This story caught on and was often repeated in newspaper articles and books. And the university has reached it, too, Professor Jones said as he told his story.
A 1974 article in alumni magazine repeated this story, as did a 1976 article in American Heritage describing that “the difficult realities of working life suddenly fell on the young man’s shoulder when his father in 1807, following the new Quaker policy, to free all his slaves. “
The story was repeated in 1995 in an article commemorating the 200th anniversary of Hopkins ’birthday, noting his“ fierce abolitionism ”. And it also appears in an article currently on the Hopkins Medical System website: “Who was Johns Hopkins?”
Johns Hopkins ’personal views on slavery, Jones said, require further research.
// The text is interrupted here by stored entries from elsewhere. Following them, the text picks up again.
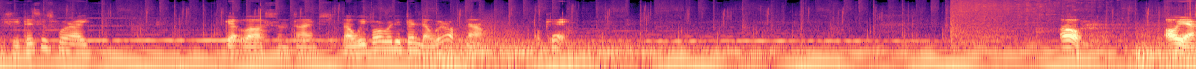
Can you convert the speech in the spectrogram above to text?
You see, this is where I get lost sometimes. No, we've already been there. We're up now. Okay. Oh. Oh, yeah.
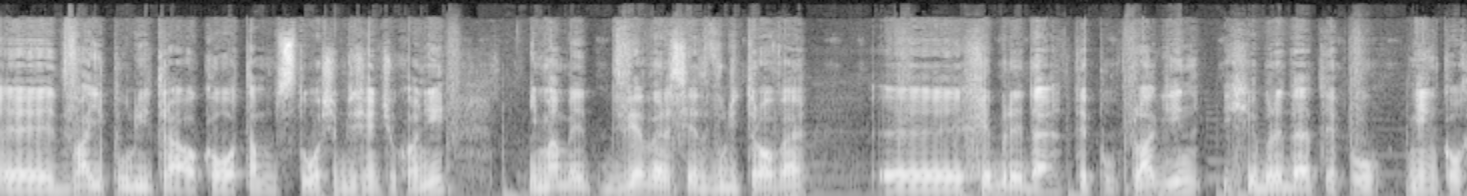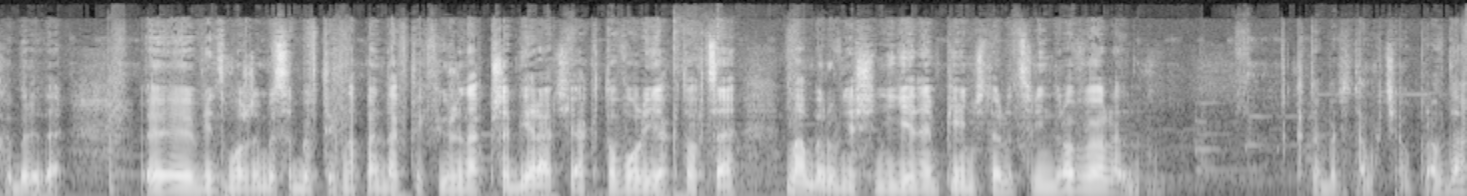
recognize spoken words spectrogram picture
yy, 2,5 litra około tam 180 koni i mamy dwie wersje dwulitrowe, yy, hybrydę typu plug-in i hybrydę typu miękką hybrydę. Więc możemy sobie w tych napędach, w tych fusionach przebierać jak to woli, jak to chce. Mamy również silnik 1.5 czterocylindrowy, ale kto by to tam chciał, prawda?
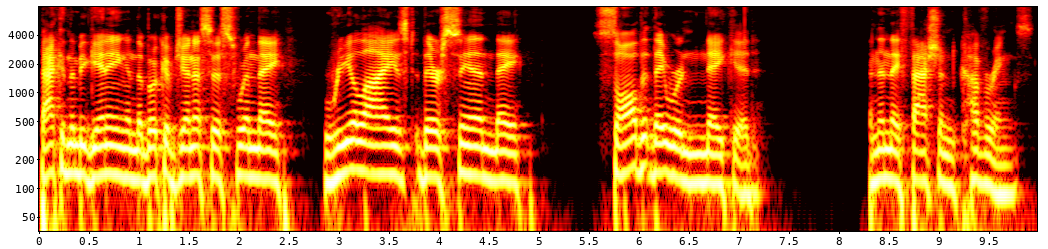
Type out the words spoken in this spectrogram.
Back in the beginning in the book of Genesis, when they realized their sin, they saw that they were naked, and then they fashioned coverings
So far, he said he had found no evidence that he had ever supported or supported the abolition, which means, according to his report, “an immediate and unclassifiable end to slavery in the United States”.
He said it would also be important to look at Hopkins ’founding legacy – which envisioned a hospital that – in an unusual way for the time being – treated black patients with black lenses, but in separate wards.
“On your face, this is a complex mixture of benevolence and institutionalization in the post-slavery world, which we call segregation,” he said.
In his letter, university and medical executives called Johns Hopkins ’personal legacy“ complex and controversial ”. More research was needed, they said, before any “definite conclusions” could be drawn about the consequences of his slavery for the institutions he created.
Professor Jones said the broader project he led, called “Hard Histories at Hopkins,” deals with how the past informs controversial issues about the present, such as the university’s controversial plan to create an armed private police force. (The plan was suspended in July following protests against racial justice.)
He considered it important for Black-Baltimoreans to be seen as the central audience for the research. “This is great community writing that lives on a legacy of slavery, racism and inequality,” he said.
The revelations of Johns Hopkins ’slavery could be a reputable blow to the university. But the real “difficult history,” he said, was born of slaves who were listed on census forms even without the dignity of the name.
“We must not forget that,” he said. – Here’s the tragedy. That’s why we have to break it.